Before I get to this entry, let me apologize for the lack of updates over the last 48 hours. I was extremely busy & couple that with some broadband issues that seem to be squared away. So let me get back to business.
This past Tuesday, Holly M. Sanders of the New York Post wrote an article about the MTA’s plans to use GPS based digital screens to advertise on the sides of buses. The ads would target specific neighborhoods & even individual blocks. Lets take a look at her report:
The MTA is looking to put high-tech digital screens on the sides of buses so it can target ads to neighborhoods and even individual blocks.
Right now, the MTA is testing the screens on the M23 bus route in Manhattan. If the test is a success, the agency will install the digital displays on some 200 buses beginning in the first quarter of next year, an MTA spokesman said.
Titan Worldwide, which has a 10-year, $800 million-plus contract to sell ads throughout the city’s bus and commuter-train systems, said that using GPS technology, it can wirelessly beam ads based on the bus’ location and the time of day.
For instance, the screens can show an ad for Saks Fifth Avenue while in Manhattan and change to Target in Brooklyn. The ads can even change languages according to the ethnicity of a neighborhood
“In the morning, we can show Starbucks, and on the way home from work, a Budweiser ad,” said Dave Etherington, Titan’s global marketing director.
Click here for the complete article.
The deal that the MTA secured is nice as it not only brings in cash over a set period of time automatically but they can reap even more based on actual ad sales.
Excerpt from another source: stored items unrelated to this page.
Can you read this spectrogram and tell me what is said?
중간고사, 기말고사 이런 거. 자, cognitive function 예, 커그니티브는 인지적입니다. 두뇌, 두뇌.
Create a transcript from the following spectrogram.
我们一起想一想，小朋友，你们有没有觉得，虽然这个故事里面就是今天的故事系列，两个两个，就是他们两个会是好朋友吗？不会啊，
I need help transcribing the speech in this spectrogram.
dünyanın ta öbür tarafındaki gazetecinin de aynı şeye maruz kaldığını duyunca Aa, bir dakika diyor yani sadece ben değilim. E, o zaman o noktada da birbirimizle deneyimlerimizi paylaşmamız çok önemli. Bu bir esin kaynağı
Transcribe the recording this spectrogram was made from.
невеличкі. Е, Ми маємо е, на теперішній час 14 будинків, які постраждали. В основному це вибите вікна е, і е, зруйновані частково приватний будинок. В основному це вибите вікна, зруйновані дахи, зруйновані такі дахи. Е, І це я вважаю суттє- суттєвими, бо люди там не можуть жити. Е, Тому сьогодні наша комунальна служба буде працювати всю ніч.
So what is the problem you ask? Well I question the tactics being used to determine the ads shown. I do not think it is wise to use a electronic way of determine the ethnic makeup of neighborhoods. What do you do in areas with a diverse mix of ethnicities? Do you only showcase ads of the majority which could be seen as potentially racist towards the minority ethnicities? Why even take a chance on something like that occurring?
Lets look at neighborhoods like Harlem & Washington Heights. Historically these neighborhoods are considered to be dominated by African Americans & Latinos. However over the last few years, many more Caucasians have flocked into both neighborhoods. While the majority in both areas continue to be African Americans & Latinos, the number is dropping as time goes by. How will these ads address that while not coming off potentially as racist?
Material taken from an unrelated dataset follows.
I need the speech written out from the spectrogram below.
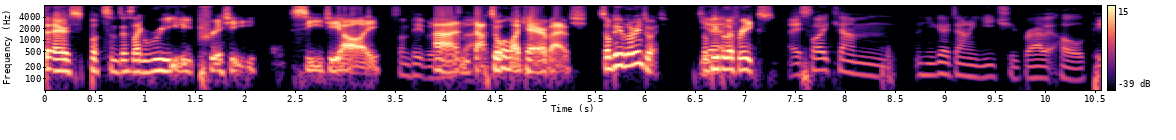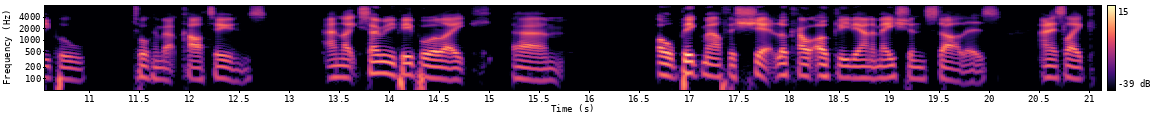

This deal could blow up in their face. For now we will just have to see how it all plays out. I hope it goes well but with the MTA involved, that scenario rarely plays itself out.
xoxo Transit Blogger